By now, everyone’s heard of meditation. A lot of people have even tried it.
In my discussions with patients, one of the biggest challenges to meditation seems to be distraction. “I’m always getting distracted!”, they say.
In my view, distractions are great opportunities to increase the power and effect of meditation, and here’s why. Meditation is often used as a tool to calm the mind. In order to do so, we must come to know the mind – You can not control, much less conquer, that which you do not understand.
Where we sit cross-legged, try to empty our mind, then, inevitably, enter battle with the random mutterings and musings of intellect and imagination, we engage in a futile battle. After all, those thoughts and feelings are parts of you – Where you enter combat against yourself, you can’t win.
Instead, when a thought arises, realize it is from a source within you (most likely, an unknown source). As such, it is an emissary of the the very entity you wish to get to know better. Treat it as such!
When a “random” thought arises, sit back and watch it; allow it to tell its story. Don’t engage it, necessarily, but allow it to express itself – let it be heard.

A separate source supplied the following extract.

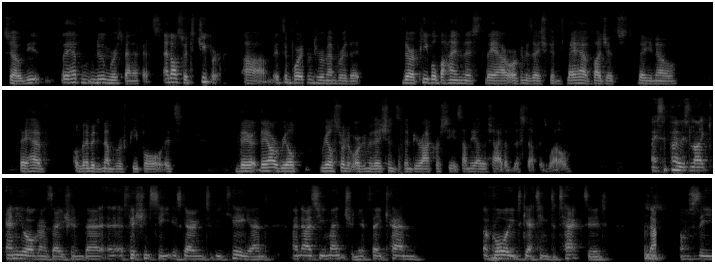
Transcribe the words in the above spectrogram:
So the, they have numerous benefits, and also it's cheaper. Um, it's important to remember that there are people behind this. They are organizations. They have budgets. They you know they have a limited number of people. It's they they are real real sort of organizations and bureaucracies on the other side of this stuff as well. I suppose, like any organization, their efficiency is going to be key. And and as you mentioned, if they can avoid getting detected, that's obviously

Within the message it shares, you will find guidance to a part of yourself, in fact, calling out for attention.
Every distraction is a voice, your voice. Listen, and, if upon receiving attention, it has nothing important to share, it will dissolve away.
But if it has a message, if it keeps popping up because, deep down, some part of you needs it to keep popping up, then, by giving it your undivided attention, you will learn something new of your own depths.
And once you get what you need, there will be no reason for you to find distraction in battle with yourself. You may, then, sit calmly in peaceful meditation.